Call quality on the Motorola Charm sounded clear but a little flat. Callers on the other end complained that we sounded undefined and slightly fuzzy. The speakerphone was good enough to be used in a noisy environment but a little harsh at the loudest volume. Reception was above-average. T-Mobile reception inside a New York City apartment was generally OK, and the Charm had good 3G signal throughout it.
Interestingly enough, the Charm comes with two batteries. The standard 1170 mAh battery that came inside the phone lasted for 3 hours and 36 minutes on the LAPTOP Battery Test (web surfing over 3G). The "extended" battery--which bulges out, requiring a larger back cover--lasted a longer 4:44, and both times fall below the average of 5:24. It's nice to have a spare battery if you run out of juice.
Pricing and Value

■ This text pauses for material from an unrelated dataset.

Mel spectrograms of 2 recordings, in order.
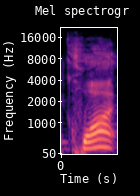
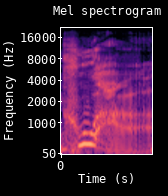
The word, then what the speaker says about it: Quah: Now today's episode is a Quah episode. That's how you pronounce Q and A. – Quah.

The Charm rings in at $74.99 with a two-year contract from T-Mobile. On its face it seems like a reasonable deal--$75 bucks for an Android-powered phone with a good physical keyboard. But considering that you're paying the same price per month for service with the top-of-the-line Samsung Vibrant, there's very little difference in cost over two years. The Vibrant costs $199.99 direct from T-Mobile with a two-year contract. (Even better: Amazon is selling the Vibrant for $49.99 with a new 2-year contract with T-Mobile.)
The Samsung Vibrant is our Editors' Choice smart phone on T-Mobile for good reasons--it has a stunning 4-inch AMOLED screen, a 1-GHz Hummingbird processor, and Samsung's helpful TouchWiz skin over Android 2.1. For those who want an Android phone with a physical keyboard, the T-Mobile myTouch 3G Slide (at $179.99 with a two-year agreement) gives you more viewing space with its 3.4-inch screen, better overall performance, and a full slide-out keyboard. For business-savvy users who want a physical keyboard, the BlackBerry Bold 9700 edges the Charm out for its long battery life, just-as-good keyboard, and higher resolution screen.

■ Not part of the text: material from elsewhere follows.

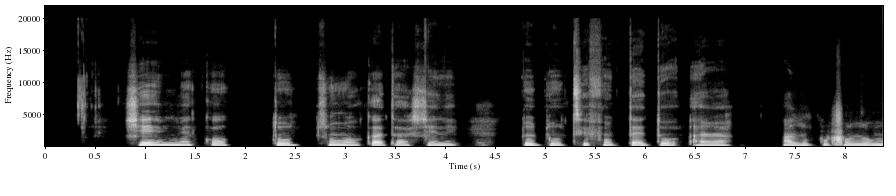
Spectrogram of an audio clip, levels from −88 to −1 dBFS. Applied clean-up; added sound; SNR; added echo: neural mask model Resemble Enhance denoiser.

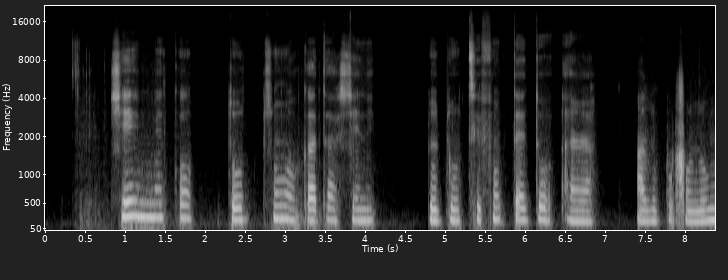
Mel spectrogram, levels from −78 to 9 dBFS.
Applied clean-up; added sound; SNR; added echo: neural mask model RNNoise.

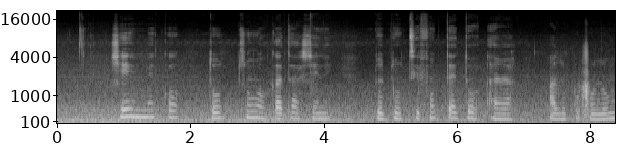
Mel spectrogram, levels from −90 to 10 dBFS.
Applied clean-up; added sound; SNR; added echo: none; Waves, surf; 6 dB; none.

We think a lot of messaging fiends will appreciate the Motorola's Charm's unique design. It's nice to be able to fire off e-mails and texts without having to slide a keyboard down or rely on a touch keyboard. The $74.99 price is also attractive. However, the Charm's low-res screen and sluggish processor can't handle everything Motoblur tries to do, let alone Android. If you want a Google phone paired with T-Mobile's reasonable pricing plans, the more powerful Samsung Vibrant is currently the best option. But if you want something more compact and a better typing experience, the Charm is worth a look.